Friday afternoon. Second time with Grade 7 that day. Their other teacher was absent and I explained to them that her mother was seriously ill and she needed to take her mom to the doctor. They wondered why they had to have English twice. I was filling in and catching up, I thought.
I lost control.
They lost self-control.
They acted like adolescents. The age range is 12-17.
I acted like a tired, fed-up, almost-seventy-year-old.
I was SO tired of saying “Please sit down and be quiet. Please make a line and be quiet.”
30 times (perhaps).
I was SO tired of being a cop rather than a teacher.
I was trying to read and mark their papers in class, give immediate feedback.
I should have stopped the on-going activity and gotten the class under control.
I wanted to complete the week’s curriculum.
I forgot that you can’t teach if no one is listening (or cares).
I forgot about mob mentality.
I asked them if they wanted me to call in the principal.
No. They didn’t want that.
Okay. One more chance.
They immediately blew it. Couldn’t shut up or sit down or make a line or correct their mistakes.
I sent a calm student to get the principal.
She arrived soon enough and got them to sit down, be quiet and tell her what was going on.
They all admitted they were misbehaving.
She told them to come to school on Monday with a parent. They were told they would be sent home to get a parent if one didn’t come. Meeting at 9 a.m.
I was upset, shaking, practically in tears as the school day ended. I left the classroom and went to the office and apologized for losing control and resorting to calling her in. It was my responsibility as the teacher to maintain control. The FP (fabulous principal) talked to me, telling me not to blame myself, that I was new to South Africa (eight months on the job), new to that grade level (true)(but what about the 21 years of teaching experience?), and that it was their responsibility to behave while I was teaching. True. But…..
Thinking about teaching.
Thinking about teaching in South Africa.
Thinking about teaching seventh graders–they are tough everywhere. I have always thought that successful seventh-grade teachers should be given Medals of Honor.
What was I doing here anyway? Maybe I should go home.
I taught both my Grade 5 and Grade 7 classes.
Grade 7 behaved themselves.
Meeting started at 10:30 a.m. Only 10 parents attended. Three were teachers at our school.
No one was sent home to get a parent.
51 learners. 1 principal. 10 parents. 4 Grade 7 teachers.

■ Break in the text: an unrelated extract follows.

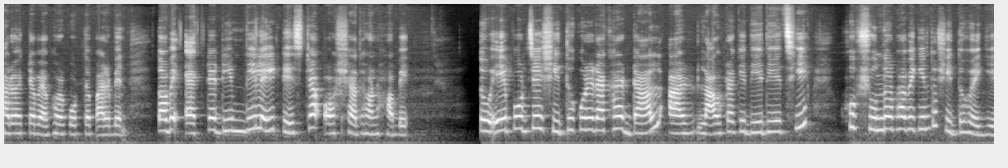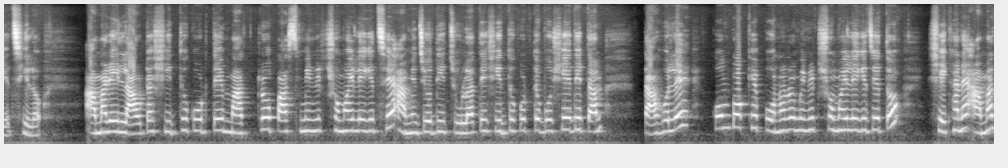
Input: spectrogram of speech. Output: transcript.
আরও একটা ব্যবহার করতে পারবেন। তবে একটা ডিম দিলেই টেস্টটা অসাধারণ হবে। তো এ পর্যায়ে সিদ্ধ করে রাখা ডাল আর লাউটাকে দিয়ে দিয়েছি। খুব সুন্দরভাবে কিন্তু সিদ্ধ হয়ে গিয়েছিল। আমার এই লাউটা সিদ্ধ করতে মাত্র পাঁচ মিনিট সময় লেগেছে। আমি যদি চুলাতে সিদ্ধ করতে বসিয়ে দিতাম, তাহলে কমপক্ষে পনেরো মিনিট সময় লেগে যেত। সেখানে আমার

Everyone got an opportunity to speak. Only one person spoke in English and that person had an IsiZulu translator.
The children were told by parents, teachers and principal that their class performance, homework and behavior were not good and they better get serious about their schoolwork. I told them, with the principal translating, that I hoped that at sometime in their growing up that would learn to behave properly because it was the right thing to do and not just because someone was yelling at them or hitting them. I realized that would take time to learn. Parents told them to behave in school and listen to their teacher and take advantage of the opportunity of having an American coming to teach them English. And, it doesn’t matter whose period it is, just be ready to learn!
They acted beautifully on Monday, Tuesday, Wednesday and Thursday. By Friday, they were once again chatty and doing crappy work.
I don’t want to.
I won’t do it.
It’s not important.
I will just put down any old answer.
I forgot my homework at home.
I forgot to do my homework.
He stole my homework.
I will do it while she is walking around collecting the papers.
Do they think we have never heard this crap before?
I am not leaving.
14 more months.
Should I teach Grade 7 next year?
An error in the last blog, now corrected. There is hardly any water pressure at the tap at school.
Guess who came to Africa!?! Guess who wowed the welcoming Kenyans!?! Here he is, on my TV that only gets yellow, blue, gray and black colors.
My garden is doing a little better. I have kale and two almost red tomatoes and cosmos and alyssum, and wildflower seeds coming along. Kale and cosmos and allysum are unknown in these parts. Will the tomatoes taste soapy because they are only watered with dish water and laundry water and bath water?
Luyanda came home from boarding school for a while in June/July. Before she returned, she came over to my house and we made vanilla muffins together for her to take with her when she returned to school.
These two beautiful young women came to visit me for one night. Mikayla on the left (a PC volunteer teaching near Nqutu) and Kim on the right (a PC volunteer teaching near Manguzi) were delightful company.
Nombulelo is 12 and lives near me with her extended family. She is in my Grade 6 Social Science class. She is curious and kind and helpful, always willing to bring me water, carrying it on her head. She sometimes takes her little nephew around on her back, tied with a towel, as women do here everywhere. She is not shy about practicing English and communicating with me!